I’m so happy to have Shelley Seale contributing here.
Her last post, “Children as Chattel: Child Labor & Trafficking in India“, is worth a serious read and reflection. I commented on it, stating that one of the paragraphs haunted me. It was this paragraph:
“Child laborers and prostitutes exist in such large numbers for a very simple, yet horrific, reason: they are cheap commodities. Children cost less than cattle; a cow or buffalo costs an average 20,000 rupees, but a child can be bought and traded like an animal for 500 to 2,000 rupees. They can be paid the least, exploited the most, and due to their largely invisible status have virtually no power against their oppressors.”
It is horrific at a level I’m unable to get me mind around. Since Shelley is there, seeing it, feeling it, I asked her, “How does the average American begin to help? How can they effectively create change?”
She responded in an email to me. With her permission, I would like to share it with you here.
I understand your concern and the feeling of being overwhelmed by the horror of it. Honestly, I feel the same way. Yet, there are many things that the average American, halfway around the world, can do to help bring about change to this “industry.” The very first step is awareness, which people are actively taking when they choose to read articles like this and blogs like yours, instead of turning away. In the words of Albert Schweitzer: “Think occasionally of the suffering of which you spare yourself the sight.”
For more proactive steps, there are simple things which can keep that conscious awareness at a level at which it can help these children:
1. Be aware of where the goods you buy are coming from. Is it really worth getting something a few dollars cheaper if it is made by slave labor or children? There is a resource called “The Better World Shopping Guide” which is an ethical consumer’s guide to avoiding buying products such as ones that are made in these types of factories and sweatshops that employ child labor. You can go on their site and see the BEST and WORST companies on the planet based on a comprehensive analysis of their overall records of social and environmental responsibility for the past 20 years.
2. You can take action by signing petitions and/or financially supporting organizations that are working worldwide to end child labor. Some of them are: globalmarch.org | endchildlabor.org | earthaction.org
3. You can support individuals and NGOs such as CCD which I visited and profiled for this story. These are the real grassroots people who are working in the trenches every day to uphold the rights of children to that most simple of things: a childhood. Centre for Communication and Development

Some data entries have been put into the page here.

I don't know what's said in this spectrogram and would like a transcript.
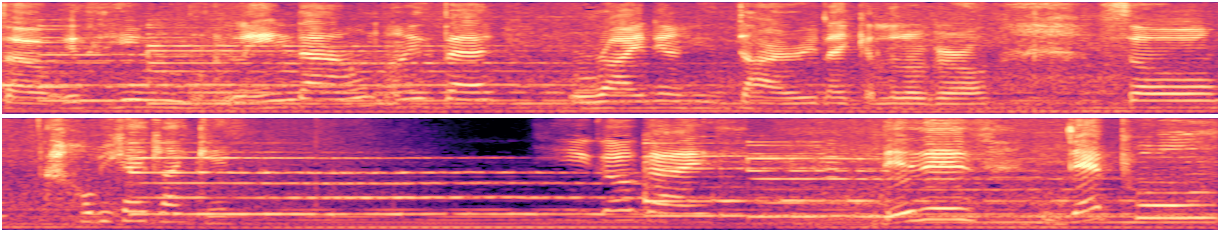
So it's him laying down on his bed, writing his diary like a little girl. So I hope you guys like it. Here you go guys. This is Deadpool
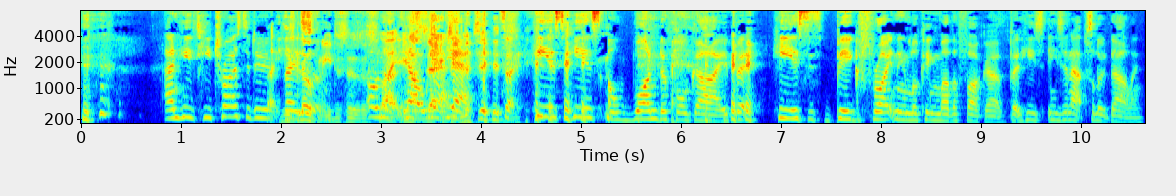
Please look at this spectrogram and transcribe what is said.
and he he tries to do. Like, he's lovely, sort- just as a oh no, slight no, yeah, yeah. So he is he is a wonderful guy, but he is this big, frightening looking motherfucker. But he's he's an absolute darling,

4. Write to your senators and representatives and urge them to support United Nations’ and global efforts at ended child labor, trafficking and slavery. For a website to look up your representative and contact them online, go to www.usa.gov/Contact/Elected.shtml.
Together, we CAN make this a world fit for children!
Shelley, thank you. I know everyone reading this will benefit from your insight.